Albert: This book was hard to read, not because it was bad, but because the (true) stories Stevenson tells are so emotional — I felt incredibly frustrated, sad, and angry while reading the book. Stevenson introduces the reader to about a dozen or so people he’s worked for as an activist lawyer, each with a story that provides a sobering perspective on how the justice system in America has failed due to systematic, corrupting influences (e.g. financial interests, racism, etc.). The main storyline centers on Walter McMillian, a man wrongfully convicted for murder (under flimsy evidence deliberately falsified by prosecutors). My only gripe with the book is how Stevenson likes to introduce new side stories without any sort of transition, which can be disorienting. But the book is so worthwhile and engrossing a read that I don’t think I can fairly penalize him for that. Rating: A
Kevin: I found this book incredibly sobering. In school, many of us learn about segregation, racism, capital punishment, and other related matters. We’re even aware, at least abstractly, of the shortcomings of the criminal justice system. But this book illustrates the true tragedy of these issues through compelling, heartbreaking stories supported by numerous case studies and statistics.
The writing is also masterful.

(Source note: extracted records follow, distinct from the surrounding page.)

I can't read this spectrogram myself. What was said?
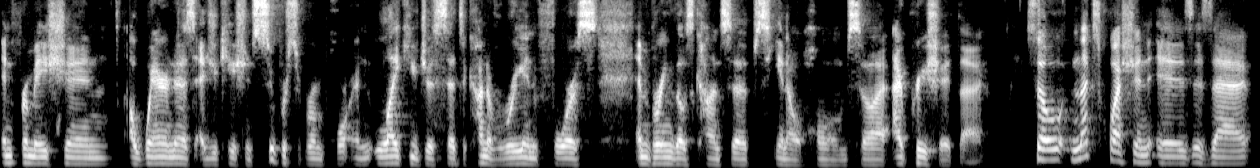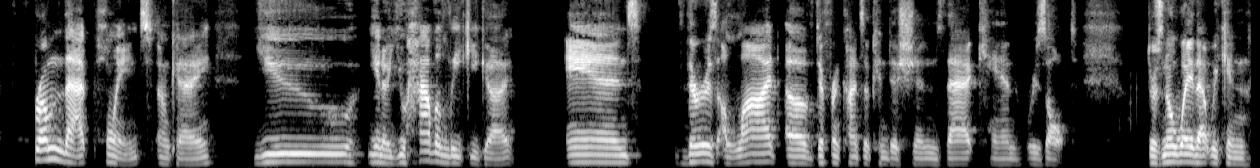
information awareness education super super important like you just said to kind of reinforce and bring those concepts you know home. So I, I appreciate that. So next question is is that from that point okay you you know you have a leaky gut and there is a lot of different kinds of conditions that can result there's no way that we can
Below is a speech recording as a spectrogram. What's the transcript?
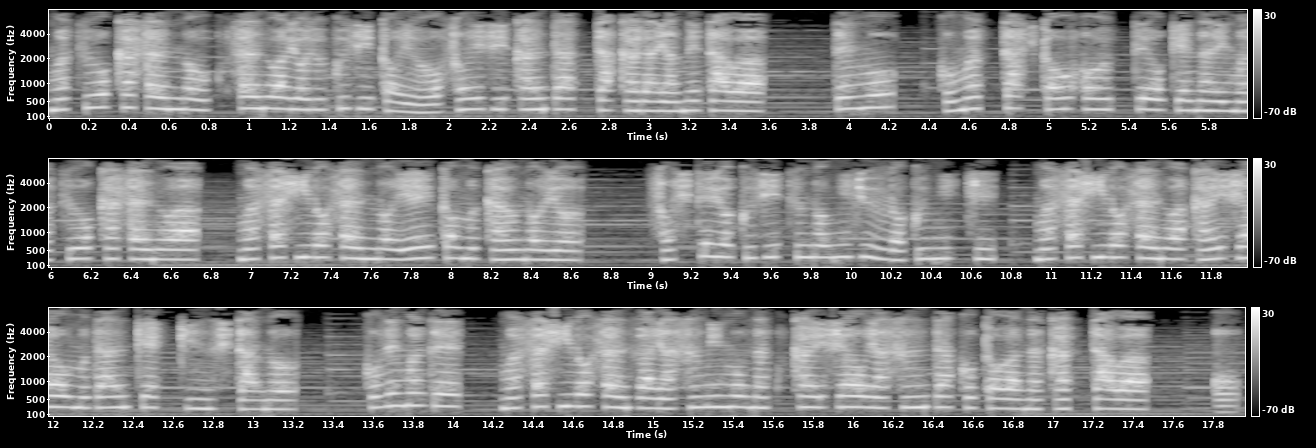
松岡さんの奥さんは夜9時という遅い時間だったからやめたわ。でも、困った人を放っておけない松岡さんは、正宏さんの家へと向かうのよ。そして翌日の26日、正宏さんは会社を無断欠勤したの。これまで、正宏さんが休みもなく会社を休んだことはなかったわ。お、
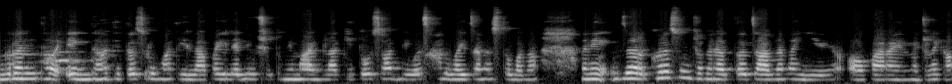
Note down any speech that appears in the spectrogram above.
ग्रंथ एकदा तिथं सुरुवातीला पहिल्या दिवशी तुम्ही मांडला की तो सात दिवस हलवायचा नसतो बघा. आणि जर खरंच तुमच्या घरात जागा नाहीये पारायण म्हणजे नाही का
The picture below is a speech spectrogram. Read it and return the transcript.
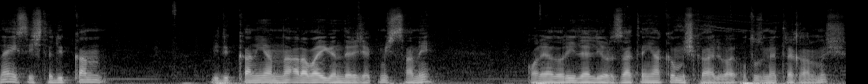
Neyse işte dükkan bir dükkanın yanına arabayı gönderecekmiş Sami. Oraya doğru ilerliyoruz. Zaten yakınmış galiba. 30 metre kalmış.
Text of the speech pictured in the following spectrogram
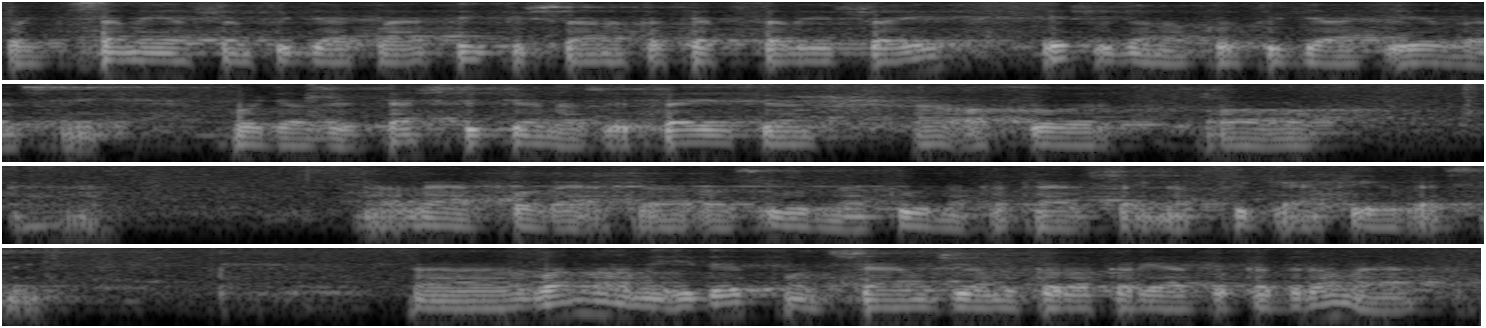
hogy személyesen tudják látni Krisztának a ketteléseit, és ugyanakkor tudják élvezni, hogy az ő testükön, az ő fejükön, akkor a, a lábporát az Úrnak, Úrnak a társainak tudják élvezni. Van valami időpont, Sámzsi, amikor akarjátok a dramát?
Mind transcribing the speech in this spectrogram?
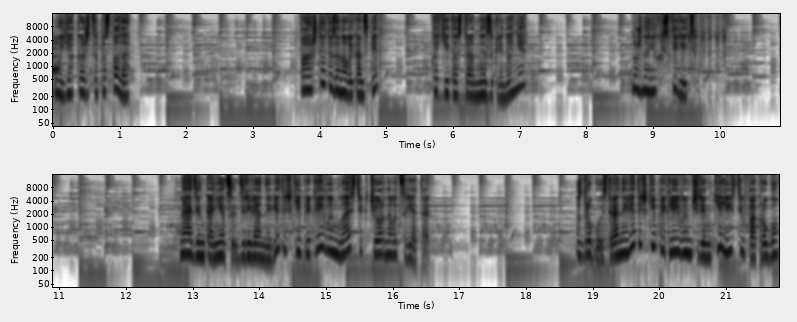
Ой, я, кажется, проспала. А что это за новый конспект? Какие-то странные заклинания? Нужно их стереть. На один конец деревянной веточки приклеиваем ластик черного цвета. С другой стороны веточки приклеиваем черенки листьев по кругу.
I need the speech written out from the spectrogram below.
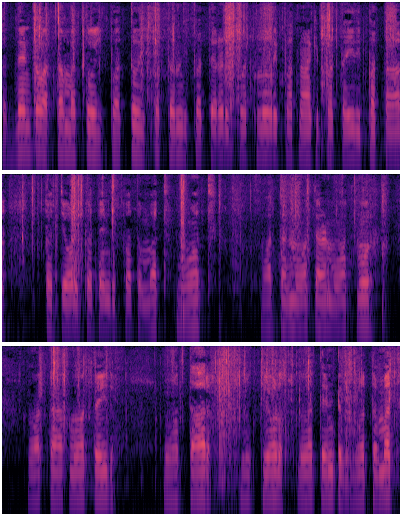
ಹದಿನೆಂಟು, ಹತ್ತೊಂಬತ್ತು, ಇಪ್ಪತ್ತು, ಇಪ್ಪತ್ತೊಂದು, ಇಪ್ಪತ್ತೆರಡು, ಇಪ್ಪತ್ತ್ಮೂರು, ಇಪ್ಪತ್ತ್ನಾಲ್ಕು, ಇಪ್ಪತ್ತೈದು, ಇಪ್ಪತ್ತಾರು ಇಪ್ಪತ್ತೇಳು, ಇಪ್ಪತ್ತೆಂಟು, ಇಪ್ಪತ್ತೊಂಬತ್ತು, ಮೂವತ್ತು, ಮೂವತ್ತೊಂದು, ಮೂವತ್ತೆರಡು, ಮೂವತ್ತ್ಮೂರು, ಮೂವತ್ತ್ನಾಲ್ಕು, ಮೂವತ್ತೈದು, ಮೂವತ್ತಾರು, ಮೂವತ್ತೇಳು, ಮೂವತ್ತೆಂಟು, ಮೂವತ್ತೊಂಬತ್ತು,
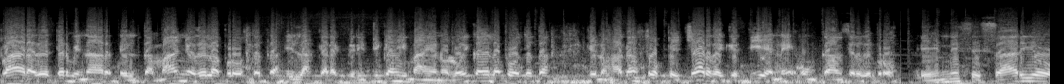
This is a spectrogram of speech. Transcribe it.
para determinar el tamaño de la próstata y las características imagenológicas de la próstata que nos hagan sospechar de que tiene un cáncer de próstata. Es necesario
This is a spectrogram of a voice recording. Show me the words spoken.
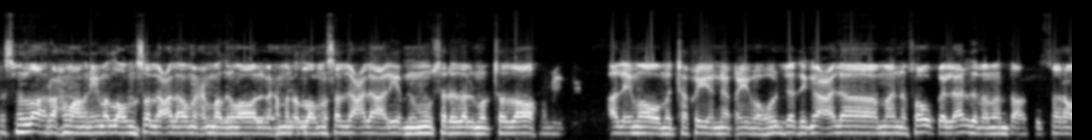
بسم الله الرحمن الرحيم. اللهم صل على محمد وآل محمد. اللهم صل على علي بن موسى رضا المرتضى الإمام التقي النقي وحجتك على من فوق الأرض ومن تحت الثرى.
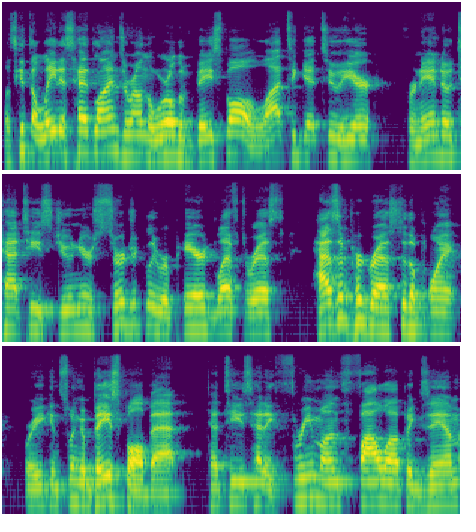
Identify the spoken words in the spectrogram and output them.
Let's get the latest headlines around the world of baseball. A lot to get to here. Fernando Tatis Jr. surgically repaired left wrist hasn't progressed to the point where he can swing a baseball bat. Tatis had a three month follow up exam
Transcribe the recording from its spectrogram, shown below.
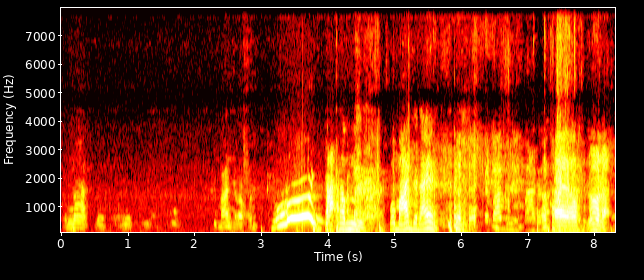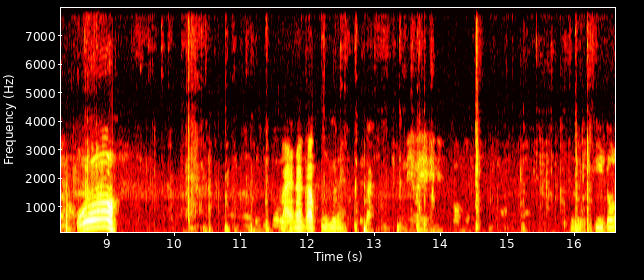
เป็นนาคเลยขึ้น มันแต่ละคนจะทำนี่ประมาณจะได้เอาใช่เอาโน่นอะโอ้ไหนนะครับสี่ตัว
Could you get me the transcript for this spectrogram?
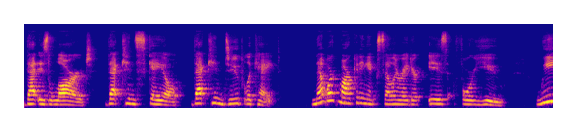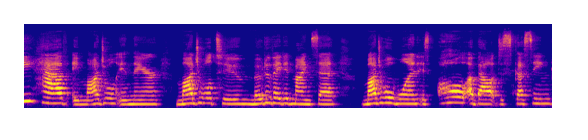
that is large that can scale that can duplicate network marketing accelerator is for you. We have a module in there module 2 motivated mindset. Module 1 is all about discussing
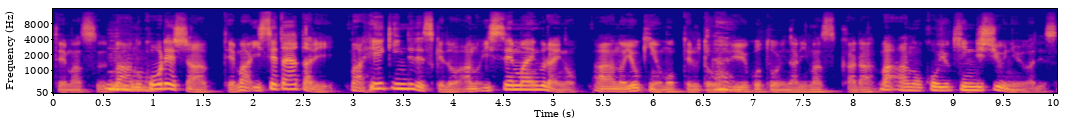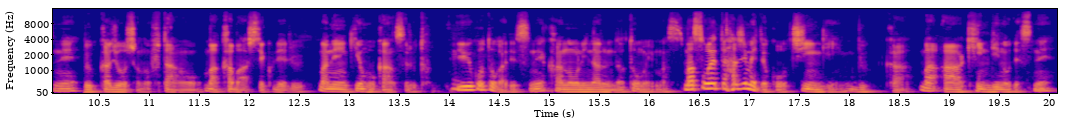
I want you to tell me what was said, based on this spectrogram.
てます。まあ、あの、高齢者って、まあ、1世帯あたり、まあ、平均でですけど、あの、1000万円ぐらいの、あの、預金を持ってるということになりますから、はい、まあ、あの、こういう金利収入がですね、物価上昇の負担を、まあ、カバーしてくれる、まあ、年金を保管するということがですね、可能になるんだと思います。まあ、そうやって初めて、こう、賃金、物価、まあ、金利のですね、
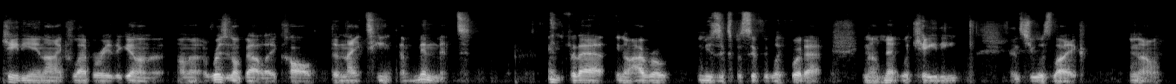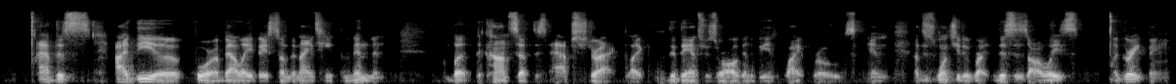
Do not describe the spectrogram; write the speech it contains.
Katie and I collaborated again on, a, on an original ballet called The 19th Amendment and for that, you know, I wrote music specifically for that. You know, met with Katie, and she was like, you know, I have this idea for a ballet based on the 19th Amendment, but the concept is abstract. Like the dancers are all going to be in white robes, and I just want you to write. This is always a great thing.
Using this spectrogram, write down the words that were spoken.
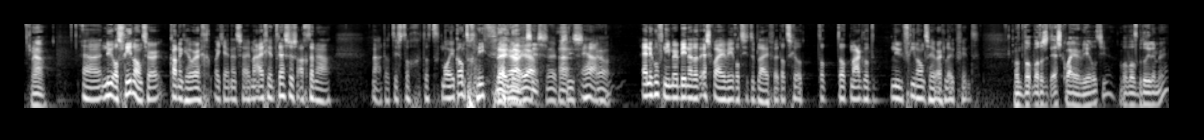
ja. Eh, nu als freelancer kan ik heel erg, wat jij net zei, mijn eigen interesses achterna. Nou, dat is toch, dat mooie kan toch niet? Nee, ja, nee, ja, precies. nee, Ja. precies. Ja. Ja. En ik hoef niet meer binnen dat Esquire-wereldje te blijven. Dat, scheelt, dat, dat maakt dat ik nu freelance heel erg leuk vind. Want wat, wat is het Esquire-wereldje? Wat, wat bedoel je daarmee?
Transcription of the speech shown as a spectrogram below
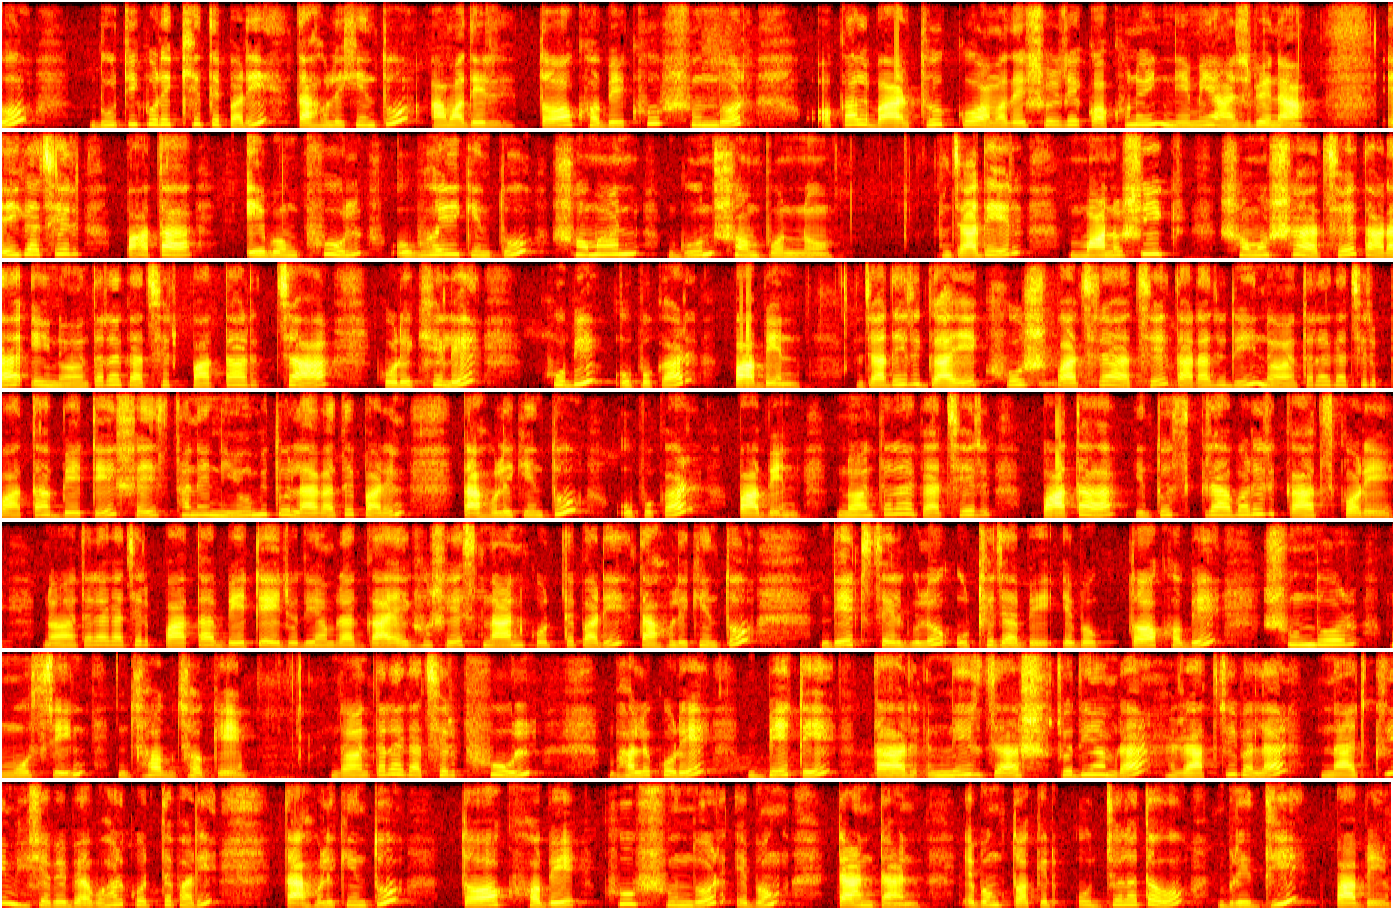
দুটি করে খেতে পারি, তাহলে কিন্তু আমাদের ত্বক হবে খুব সুন্দর। অকাল বার্ধক্য আমাদের শরীরে কখনোই নেমে আসবে না। এই গাছের পাতা এবং ফুল উভয়ই কিন্তু সমান গুণ সম্পন্ন। যাদের মানসিক সমস্যা আছে, তারা এই নয়নতারা গাছের পাতার চা করে খেলে খুবই উপকার পাবেন। যাদের গায়ে খোস পাছরা আছে, তারা যদি নয়নতারা গাছের পাতা বেটে সেই স্থানে নিয়মিত লাগাতে পারেন, তাহলে কিন্তু উপকার পাবেন। নয়নতারা গাছের পাতা কিন্তু স্ক্রাবারের কাজ করে। নয়নতারা গাছের পাতা বেটে যদি আমরা গায়ে ঘষে স্নান করতে পারি, তাহলে কিন্তু ডেড সেলগুলো উঠে যাবে এবং ত্বক হবে সুন্দর, মসৃণ, ঝকঝকে। নয়নতারা গাছের ফুল ভালো করে বেটে তার নির্যাস যদি আমরা রাত্রিবেলার নাইট ক্রিম হিসেবে ব্যবহার করতে পারি, তাহলে কিন্তু ত্বক হবে খুব সুন্দর এবং টান টান এবং ত্বকের উজ্জ্বলতাও বৃদ্ধি পাবে।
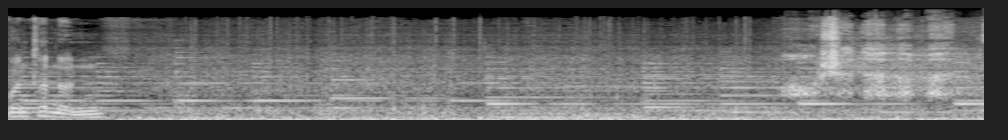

I suspect the author could have easily written this book as a list of individual stories, but instead, he weaves them together with history, facts, and experiences from his own life. Rating: A